What a profound and poetic use of language to explain the meaning of language. Paul Kalanithi was a neurosurgeon and writer who died in March of 2015 while working on his book. He was passionately interested in “what makes a virtuous and meaningful life.” I highly recommend When Breath Becomes Air.
I asked Life Coach Casey Dixon (mindfullyadd.com and dixonlifecoaching.com) to answer a question about beginning and sustaining a mindfulness practice. Casey is an expert on simple and effective practices.
TH: What would you suggest as a good way for adults to begin a mindfulness practice that they can sustain?
CD: First, I would suggest people find one practice that they really enjoy, their “go to” practice. I have one, called Mountain Breath, that I can call up anytime and it helps me get into a mindful state immediately. I practiced it as a guided mediation so many times that now I can easily do it on my own. Variety is nice when you are into practicing mindfulness, but having one go-to practice is a great way to start that will last.
Second, I love the “When I …, then I …” approach, which means that you find a really good cue that triggers your mindful practice. One of my clients came up with, “When I see Bob walk past my desk at work, then I will take 3 intentional breaths.” This is a great cue, because Bob walks past her desk several times each day and she can rely on it. Now, when she sees Bob (although he does not know this!), then she practices mindfulness. This works really well, so she was able to expand her cue to trigger other, more involved practices.
Another client had a really hard time finding a cue. I pushed her to think of one thing that happens in her life every day. She came up with, “When I cover the bird cage at night, then I will try Tick Tock.” Tick Tock being her go-to practice. (Note: “Tick Tock” is rocking side-to-side like a pendulum).
It is also helpful to remember that you don’t have to be a mindfulness master in order to benefit. Practicing mindfulness might feel awkward and sometimes you will forget to do it, but if you have a go-to practice and a good cue, you can keep it up or return to it when you are ready.
For more information on other accessible mindfulness practices, check out mindfullyadd.com
Effective communication requires awareness of the speaker when listening and awareness of the listener when speaking. When listening, are you attending to the speaker, or listening to your thoughts instead? Are you formulating your response, or actually listening? To listen mindfully is to be aware of where you are directing your attention, like directing your visual attention to an object you wish to see.
Mindful listening is like meditation. When meditatinng, returning attention to your breath is a way to return from your thoughts to your experience in the present moment. When listening mindfully, the speaker is the object of your attention in the moment. To maintain attention to the speaker is to practice mindfulness in real time. Meditation is simply one form of mental conditioning to counter old habits. Casey Dixon (www.mindfullyadhd.com) illustrates other, very simple ways to practice mindfulness.
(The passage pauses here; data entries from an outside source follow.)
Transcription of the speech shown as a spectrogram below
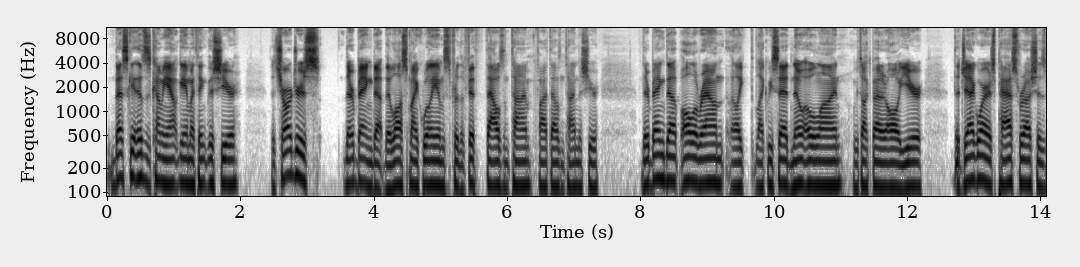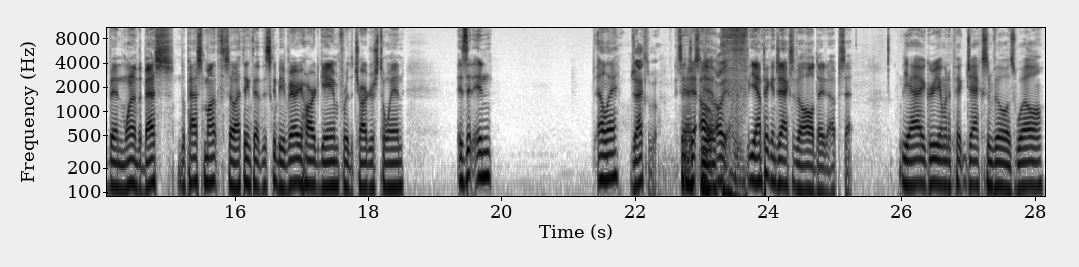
Best game. This is coming out game, I think, this year. The Chargers, they're banged up. They lost Mike Williams for the fifth thousandth time, five thousand time this year. They're banged up all around. Like like we said, no O line. We talked about it all year. The Jaguars' pass rush has been one of the best the past month, so I think that this is going to be a very hard game for the Chargers to win. Is it in L.A.? Jacksonville. It's in Ja- Jacksonville. oh, Oh, yeah. yeah. I'm picking Jacksonville all day to upset. Yeah, I agree. I'm going to pick Jacksonville as well.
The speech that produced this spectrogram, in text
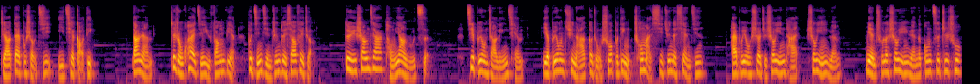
只要带部手机，一切搞定。当然，这种快捷与方便不仅仅针对消费者，对于商家同样如此。既不用找零钱，也不用去拿各种说不定充满细菌的现金，还不用设置收银台、收银员，免除了收银员的工资支出。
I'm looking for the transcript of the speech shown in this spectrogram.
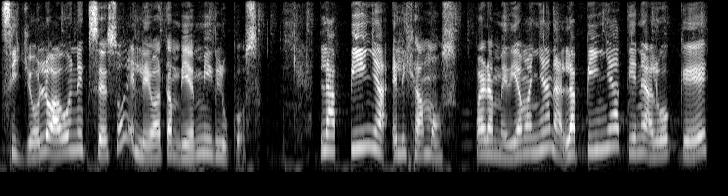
si yo lo hago en exceso, eleva también mi glucosa. La piña, elijamos para media mañana. La piña tiene algo que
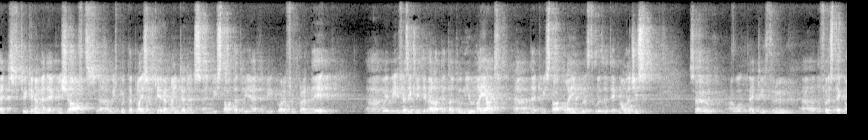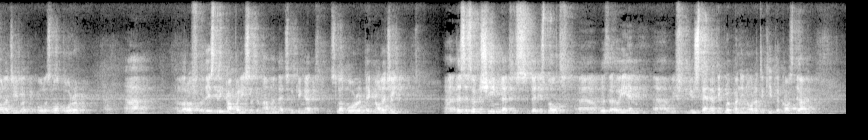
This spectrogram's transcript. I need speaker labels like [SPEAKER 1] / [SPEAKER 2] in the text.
[SPEAKER 1] At Twickenham at Hackney Shaft, uh, we've put the place on care and maintenance and we started, we had, we got a footprint there uh, where we physically develop a total new layout um, that we start playing with, with the technologies. So I will take you through uh, the first technology, what we call a slot borer. Um, a lot of, there's three companies at the moment that's looking at slot borer technology. Uh, this is a machine that is, that is built uh, with the OEM. Uh, we've used standard equipment in order to keep the cost down.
Effective communication also requires awareness of the listener when speaking. There are times when you may be entertaining, but not interacting. You might not be self-centered by nature, but when your listener has little opportunity to participate, you are—in effect—being self-centered. You might not notice when a polite listener has lost interest and is wanting to get away from you. Sadly, you might be clueless as to why you have trouble maintaining friends.
Here is the good news: You don’t have to sacrifice your capacity to entertain when learning to interact. You just need to know the difference.